From the desk of Jeanne Jackson
This year marks the tenth anniversary of the Complementary and Alternative Medicine program (CAM) at Falmouth Hospital. The program was initiated with combined input from the lay community and the health care community.
A very active committee comprised of CAM practitioners and hospital employees presented numerous educational events during the first five years, including our annual “Forum,” often drawing crowds of over 200 participants. In 1999, Falmouth Hospital selected its first Coordinator of CAM Therapies to offer Therapeutic Touch (TT) to pre-operative patients, and to establish and head the newly formed Integrative Health Committee. The committee was charged with setting policies and procedures, developing a mission statement, and creating the first CAM Practitioners Directory as an educational tool and resource for physicians and the community. This year, Falmouth Hospital’s Integrative Health Committee marked its 5th anniversary by presenting a conference, Being with Dying, with Joan Halifax, PhD.
In the meantime, integrated health programs have become a more established component of overall health nationwide. We’re seeing an increase in Mind-Body Medicine articles, the growth of Integrative Health Care Clinics associated with major hospitals, and, in our area, the first Certification Massage Class at Cape Cod Community College. In addition, at a recent Orthopedic Jamboree, a surgeon described his holistic treatment plan for patients.
My role and that of the committee has expanded to provide direct services to patients who request TT before and after surgery, and to offer assistance with pain management in Oncology and in various stressful situations.

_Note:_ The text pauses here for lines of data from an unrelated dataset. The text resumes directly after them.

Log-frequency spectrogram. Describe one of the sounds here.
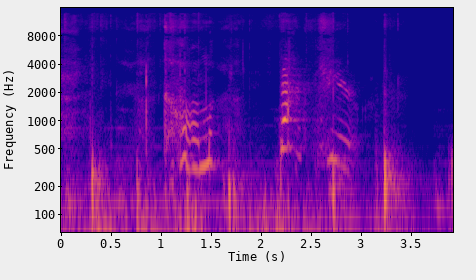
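A young child makes high, squealing vocal sounds close to the microphone.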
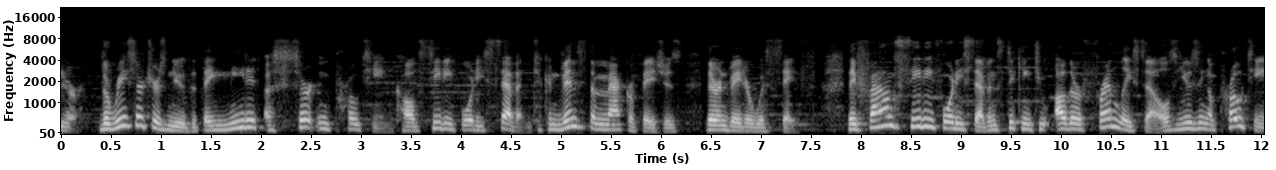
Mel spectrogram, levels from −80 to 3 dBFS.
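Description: A noise suppressor applied to music or sounds runs throughout, treating held tones and tails as noise and pulling them down by roughly 10 dB, so the sound pumps and thins. Sound cut by the noise suppressor is heard at 0.16–0.39 s, 2.71–2.88 s, 3.17–3.38 s, 4.62–4.82 s, 6.17–6.47 s and 7.08–7.69 s, sinking by about 9 to 12 dB as sustained or fading parts are clamped. The call path's Opus coding leaves nothing above 8 kHz.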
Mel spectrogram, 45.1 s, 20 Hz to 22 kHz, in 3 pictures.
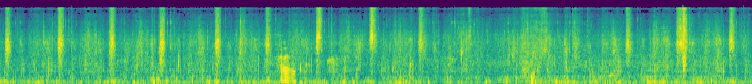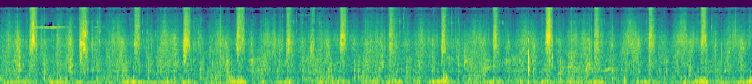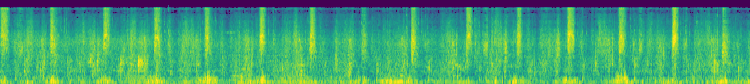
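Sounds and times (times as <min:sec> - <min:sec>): footsteps on pavement: 0:00.0 - 0:45.0.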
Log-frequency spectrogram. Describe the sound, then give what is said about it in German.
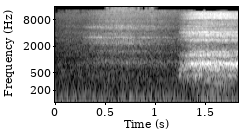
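A deep inhalation during a breathing exercise, a strong airy intake of breath that swells in the second half after a quiet stretch, heard alone without talk. “Nochmal tief einatmen. Einatmen ist aktiv. Wir pumpen die Lunge, saugen die Lunge voll.”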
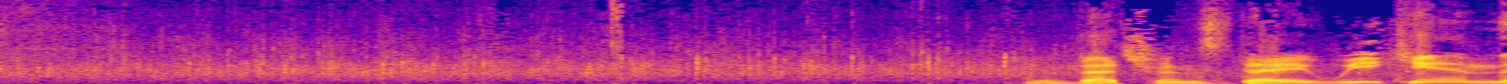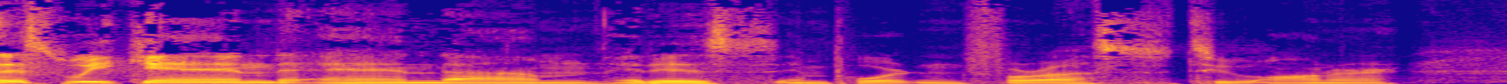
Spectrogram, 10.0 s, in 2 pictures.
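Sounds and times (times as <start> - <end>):
audience applause: 0.0 - 5.8
speech: 3.4 - 10.0.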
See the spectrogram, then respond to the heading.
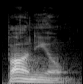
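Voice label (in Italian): "panio", dialetto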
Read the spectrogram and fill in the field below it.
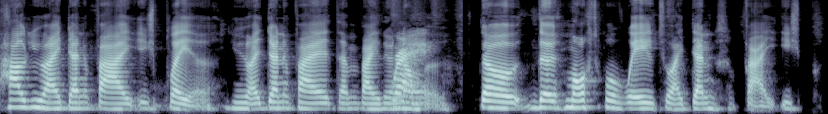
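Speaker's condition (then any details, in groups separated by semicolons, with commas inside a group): Deafblind, born deaf; hearing aid on right, cochlear implant on left, about 40 degree visual field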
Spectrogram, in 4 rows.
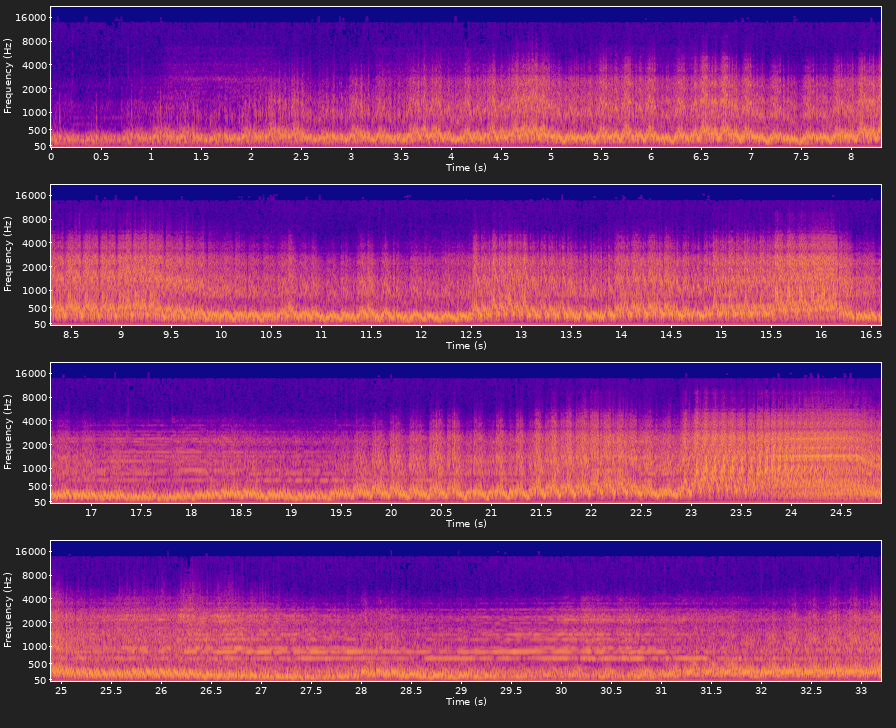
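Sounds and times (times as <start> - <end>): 
steady low drone: 0.0 - 33.1
early electronic music with proto-synthesizers oscillators and noise machines: 17.1 - 33.1.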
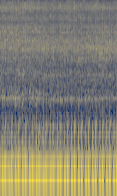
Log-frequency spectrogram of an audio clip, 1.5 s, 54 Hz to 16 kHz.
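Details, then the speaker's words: Honda Shadow Spirit VT750 with new Chinese carburetors and a new ignition, started cold on choke with clutch held in: strong, even loping V-twin beat at fast choke idle, steady with no misses or knocks; fires right up, running cleanly. "Let it run with the choke on for a sec, then I'll take the choke off. Oh man, fire right up."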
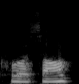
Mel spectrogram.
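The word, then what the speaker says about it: cloisonné: It's called Clisson. It's the same thing happening here. It's spelled Cloisonne.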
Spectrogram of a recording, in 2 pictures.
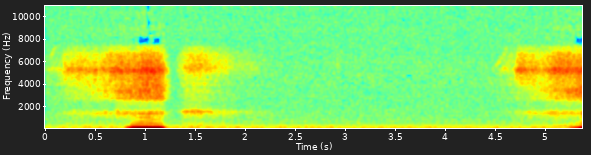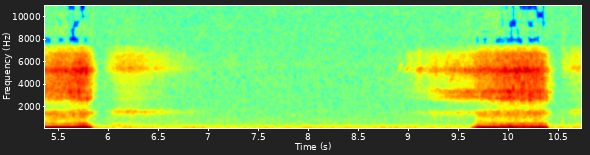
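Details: Ordinary sleep snoring: three loud, rattling snores about 4–5 seconds apart, roughly 13 a minute, over a low, steady background hum.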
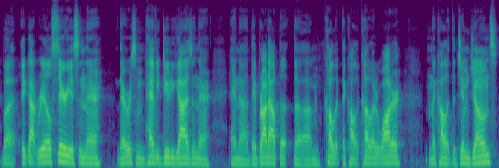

The Committee is now finalizing the second edition of the CAM Practitioners Directory, and planning its educational calendar for 2005.
During the past ten years we have seen enormous growth in integrated health programs at the national level: the Eisenberg Reports in 1993 and 1998 showed that 42% of all Americans were using therapies other than those their doctors prescribed. The Office of Alternative Medicine at the National Institutes of Health (NIH) was created through legislation with an original budget of $2 million. The budget is now over $100 million. The office was recently upgraded to the National Center for Complementary and Alternative Medicine, with rigorous NIH-funded research on therapies that were ignored and disparaged 5 to 10 years ago.
The White House Commission on Complementary and Alternative Medicine Policy (WHCCAMP), chaired by James Gordon, MD, began a study in 2000 to establish guidelines for scientifically exploring approaches that have emerged from other cultures. This includes practices that have flourished outside conventional care, and models that successfully integrate the most effective and safe practices into conventional care. Embodied in this report are the Commission’s Guiding Principles, which provide a blueprint for taking the next steps toward medicine that addresses the unique concerns of each person and embraces the benefits of all healing traditions. The report suggests that illness is an ordinary part of life, as much a teacher as an opponent, and urges us to learn about the imbalances in our lives in order to correct them and just as importantly, to adopt self-care as central to all care.
The Eisenberg Reports in 1993 and 1998 showed that 42% of all Americans were using therapies other than those their doctors prescribed.
Meet Jeanne Jackson
Twenty-five years ago, while working as an emergency room nurse at Falmouth Hospital, Jeanne Jackson became aware of the existence of complementary therapies. Her interest led to training in a wide variety of them. Jeanne found herself particularly drawn to the touch therapies such as acupressure, massage, reflexology, mind-body medicine, and energy-healing. Therapeutic Touch became her main interest because of its emphasis on science and research.
Jeanne trained for many years with internationally renowned Healer Rosalyn Bruyere. As she began offering the therapies to patients, she realized they were experiencing less pain and anxiety whether they had a painful gouty toe, a migraine headache or a gall bladder attack.
By the early 90’s, Jeanne was teaching Therapeutic Touch and Stress Management at the Hospital, had established a private practice, and continued to work part-time. By the mid-nineties, when the first Complementary and Alternative Committee convened at Falmouth Hospital, there was a heightened awareness of Complementary and Alternative Medicine and numerous education events and seminars were presented and well-attended.
In 1999, Jeanne proposed offering Therapeutic Touch to help prepare patients for surgery. Shortly thereafter she was invited to give a presentation to the Surgical staff, and Therapeutic Touch became an option for pre-operative patients. This was the beginning of her position as Integrative Health Coordinator at Falmouth Hospital.
By Jeanne Jackson, Spring 2004
Jeanne Jackson, RN is the Director of Complementary and Alternative Medicine at Falmouth Hospital.